[TO DO]: For this exercise, copy all the data exactly and include none of the pictures.
DATA SUPPLIED Start Marker
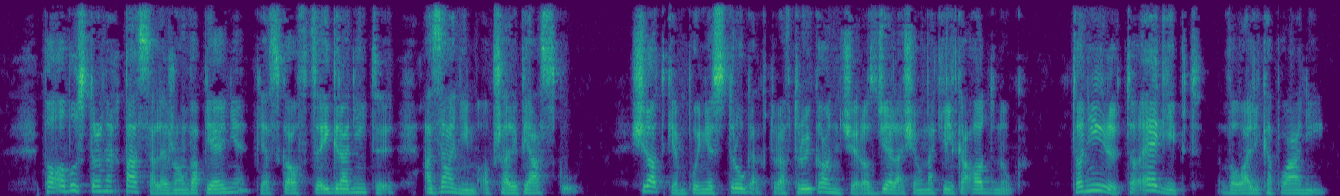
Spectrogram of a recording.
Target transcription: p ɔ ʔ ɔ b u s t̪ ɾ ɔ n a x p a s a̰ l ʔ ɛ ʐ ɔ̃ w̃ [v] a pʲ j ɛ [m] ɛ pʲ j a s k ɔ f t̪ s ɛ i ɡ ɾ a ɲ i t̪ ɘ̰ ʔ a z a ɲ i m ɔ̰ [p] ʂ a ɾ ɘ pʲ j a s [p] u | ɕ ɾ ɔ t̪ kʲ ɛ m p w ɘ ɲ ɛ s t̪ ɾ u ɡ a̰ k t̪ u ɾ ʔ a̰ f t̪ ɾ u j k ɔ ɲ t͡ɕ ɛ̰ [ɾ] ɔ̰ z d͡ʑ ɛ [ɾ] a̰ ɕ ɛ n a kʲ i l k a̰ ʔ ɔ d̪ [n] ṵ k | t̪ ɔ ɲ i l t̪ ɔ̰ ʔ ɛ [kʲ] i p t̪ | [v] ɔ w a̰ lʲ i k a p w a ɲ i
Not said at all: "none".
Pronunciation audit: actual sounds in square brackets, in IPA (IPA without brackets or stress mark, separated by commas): v, ɲ, p, k, ɾ, l, n, ɡʲ, v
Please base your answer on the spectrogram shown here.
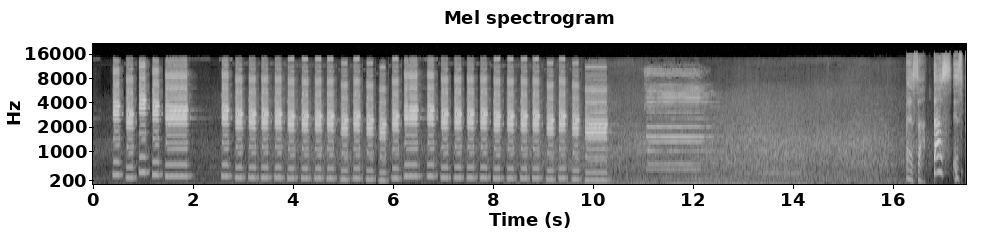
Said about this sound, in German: Und zwar alle hupen wie verrückt. Aber weil die Leute dort alle sehr musikalisch sind, hupen sie Melodien und sie hupen Lieder. Und ich möchte von euch jetzt wissen, welches Lied wird hier gehupt?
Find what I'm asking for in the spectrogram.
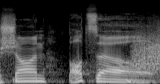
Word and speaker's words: Sean Baltzell: Our guest today, Mr. Sean Baltzell.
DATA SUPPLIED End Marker
[REPLY TO THE EXERCISE]:
Spectrogram of a recording.
Target transcription: p ɔ ʔ ɔ b u s t̪ ɾ ɔ n a x p a s a̰ l ʔ ɛ ʐ ɔ̃ w̃ [v] a pʲ j ɛ [m] ɛ pʲ j a s k ɔ f t̪ s ɛ i ɡ ɾ a ɲ i t̪ ɘ̰ ʔ a z a ɲ i m ɔ̰ [p] ʂ a ɾ ɘ pʲ j a s [p] u | ɕ ɾ ɔ t̪ kʲ ɛ m p w ɘ ɲ ɛ s t̪ ɾ u ɡ a̰ k t̪ u ɾ ʔ a̰ f t̪ ɾ u j k ɔ ɲ t͡ɕ ɛ̰ [ɾ] ɔ̰ z d͡ʑ ɛ [ɾ] a̰ ɕ ɛ n a kʲ i l k a̰ ʔ ɔ d̪ [n] ṵ k | t̪ ɔ ɲ i l t̪ ɔ̰ ʔ ɛ [kʲ] i p t̪ | [v] ɔ w a̰ lʲ i k a p w a ɲ i
Not said at all: "none".
Pronunciation audit: actual sounds in square brackets, in IPA (IPA without brackets or stress mark, separated by commas): v, ɲ, p, k, ɾ, l, n, ɡʲ, v
Please base your answer on the spectrogram shown here.
Said about this sound, in German: Und zwar alle hupen wie verrückt. Aber weil die Leute dort alle sehr musikalisch sind, hupen sie Melodien und sie hupen Lieder. Und ich möchte von euch jetzt wissen, welches Lied wird hier gehupt?
Find what I'm asking for in the spectrogram.
Word and speaker's words: Sean Baltzell: Our guest today, Mr. Sean Baltzell.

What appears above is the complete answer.